Ralph is someone who is flying under the radar. Given the position that he’s playing, that could change in a hurry.
This shouldn’t be a fun weekend.
The summer is over, it’s back to school, the nights are a little cooler and winter is getting closer. But to Canadian football fans, this long weekend is something to be celebrated. Three CFL rivalry games in two days. A celebration of geographical match-ups that add fuel to a fan’s fire, the perfect way to prepare for the second half of the season.
The Argos rivalry with the Ticats is something to be revered. It has history and instances of bad blood along the way too numerous to count. It also allows fans of both teams to make a short trek down the QEW to cheer on their boys in a road game.
Monday’s game is unique. There’s a buzz at the Classic that simply doesn’t exist any other time the two teams play in Hamilton or Toronto, even in a playoff game.
This is a special date on the calendar. The players and coaches know it – even if they try to talk down its significance – and the fans in the Hammer sure as hell know it.
For some this is their late summer version of Christmas Day. It will be a boisterous crowd, filled with Hamilton fans who know this is the last thing they’ll probably have to cheer for this season. There will be more than a smattering of Argo fans who will proudly don the Oxford and Cambridge blues in enemy territory.
Enjoy the game on Monday, it’s an event to be savoured.

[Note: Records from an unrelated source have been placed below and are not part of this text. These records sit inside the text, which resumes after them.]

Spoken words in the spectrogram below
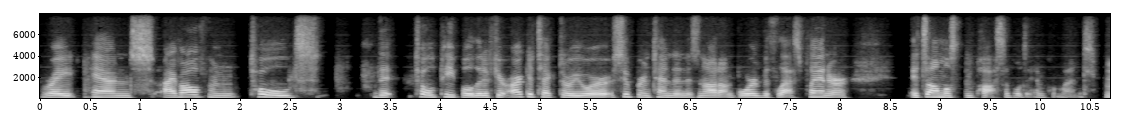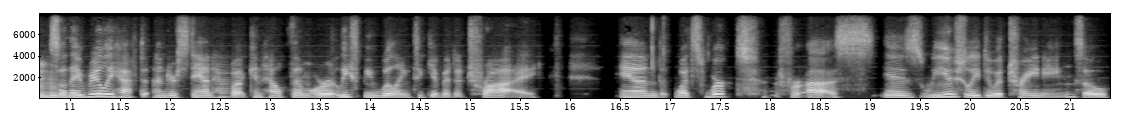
Right. And I've often told that told people that if your architect or your superintendent is not on board with last planner, it's almost impossible to implement. Mm-hmm. So they really have to understand how it can help them or at least be willing to give it a try. And what's worked for us is we usually do a training. So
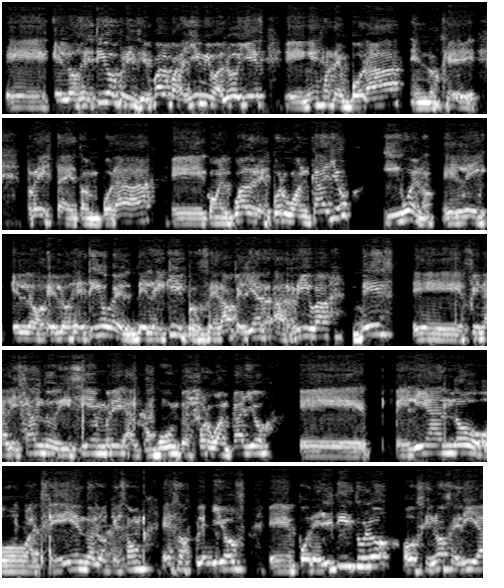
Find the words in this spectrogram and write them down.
Eh, el objetivo principal para Jimmy Baloyes en esta temporada, en lo que resta de temporada, eh, con el cuadro de Sport Huancayo, y bueno, el, el, objetivo del, equipo será pelear arriba, ves finalizando diciembre al conjunto Sport Huancayo peleando o accediendo a lo que son esos playoffs por el título, o si no sería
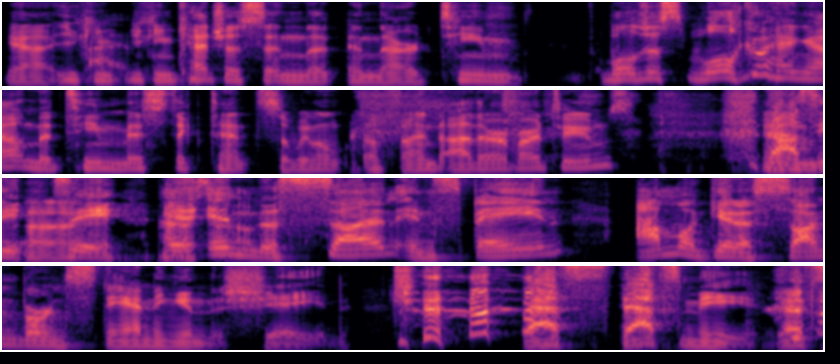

If you can’t make it to Tim Horton’s Field, watch the game on TSN or join Jeff Johnson and me for the radio call on TSN 1050.